Ontario students are taking up university admission offers at almost the same rate as before the pandemic, suggesting the shift to online education may not drive away as many new students as feared.
The first published data on confirmed offers of acceptance at Ontario universities show almost no difference between this year and last year, although there are sharp contrasts among schools. Queen’s University and Western show large increases among incoming Ontario high school students, while some universities in Northern Ontario and outside the Greater Toronto Area are seeing declines.
Even the numbers of international students, who would face significant hurdles getting to Canada but can enroll online from their home countries, seem to be holding steady in comparison with last year.

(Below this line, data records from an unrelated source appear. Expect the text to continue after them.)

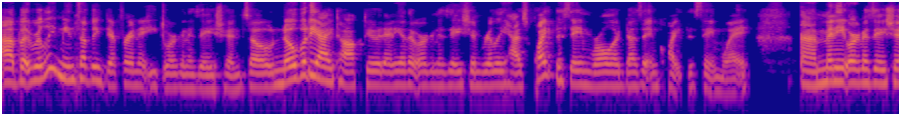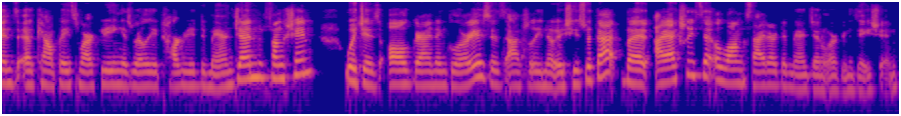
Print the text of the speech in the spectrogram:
uh, but really means something different at each organization. So nobody I talk to at any other organization really has quite the same role or does it in quite the same way. Um, many organizations, account based marketing is really a targeted demand gen function, which is all grand and glorious. There's absolutely no issues with that. But I actually sit alongside our demand gen organization.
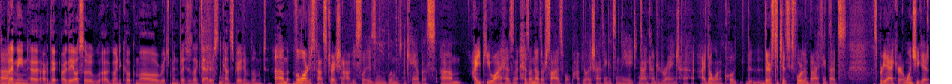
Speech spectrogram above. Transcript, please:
Um, but I mean, uh, are they are they also uh, going to Kokomo, Richmond, places like that, or is it concentrated in Bloomington? Um, the largest concentration, obviously, is in Bloomington campus. Um, IUPUI has has another sizable population. I think it's in the eight to nine hundred range. I, I don't want to quote th- their statistics for them, but I think that's that's pretty accurate. Once you get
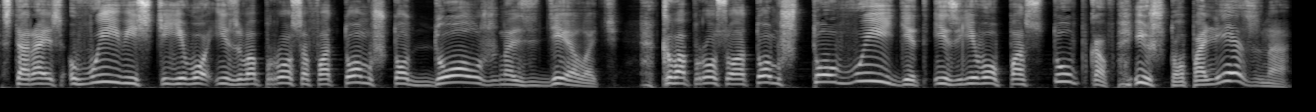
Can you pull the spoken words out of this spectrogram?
стараясь вывести его из вопросов о том, что должно сделать, к вопросу о том, что выйдет из его поступков и что полезно.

Over all, 103,426 offers of admission to domestic and international students have been confirmed, compared with 102,289 a year ago.
But university registrars caution that a lot can change between now and September, when final registrations are due.
The threat of enrolment declines has weighed heavily on universities as they consider the potential effect on their budgets. But with no point of comparison to a global pandemic, making projections has been difficult.
At Western University, confirmations from students at Ontario high schools are up nearly 28 per cent compared with last year. Registrar Glen Tigert said the university shifted its admission strategy in March to focus on domestic high school students. The thinking at the time was that international students would have a harder time travelling to Canada in the fall, he said. The number of international students who have confirmed an offer of admission at Western is down about 10 per cent compared with last year.
The strategic shift applied to admission offers. Although the final average grade of entering students is expected to remain about the same as last year, the required midyear average was slightly relaxed, Mr. Tigert said.
“We feel good about our numbers, but we are also watching them closely,” Mr. Tigert said. “There’s still a long time between now and September.”
The admissions process this year is particularly tricky because it’s usually guided by historical patterns, which have been completely thrown off by COVID-19.
At the University of Toronto, confirmations from Ontario high-school students are down about 9 per cent, but over all the numbers are up by about 4 per cent, buoyed by an increase in students from outside Ontario as well as a jump of nearly 20 percent in accepted offers from international students, according to registrar Richard Levin.
“We’ve never seen a year like this,” Mr. Levin said. “Normal forecasting is premised on historical data and patterns staying the same. And we just don’t know what’s going to happen.”
Many people have predicted enrolment will fall as a result of the shift to hold classes primarily online at many schools.
“We’ve all seen surveys where students indicate they’d prefer an in-person experience and they might defer, but you have to think about what a student’s options are if they choose not to come to school. A gap year is a great thing in normal circumstances, but now if you can’t travel and you can’t work, it’s not that attractive a prospect,” Mr. Levin said.
Mikal Skuterud, an economist at the University of Waterloo, said historical data show that enrolment is countercyclical, in other words, it tends to increase when the economy is in recession and shrink in boom times, he said.
“These numbers suggest that doing a course online, even though it’s not the best option, is still better than not doing anything,” Prof. Skuterud said.
Ontario universities already faced a revenue crunch after the provincial government decided to reduce tuition fees for domestic students by 10 per cent a year ago and freeze them for 2020.
The pressure is likely to be more urgent at universities in smaller centres. Laurentian, where Ontario confirmations are down 14 per cent, has said it expects enrolment to decline this year. Lakehead, Brock and Nipissing are also seeing a decline in confirmations.
Ontario Tech University in Oshawa, where confirmations are down about 10 per cent, is offering a student experience guarantee, pledging a full refund on tuition until Oct. 9 if students are unsatisfied.
“We wanted to show prospective students we’re taking this unprecedented time seriously and we’re putting our best foot forward to ensure we’re offering a really positive experience,” registrar Joe Stokes said.
POSTSECONDARY EDUCATION REPORTER
The Globe and Mail, June 10, 2020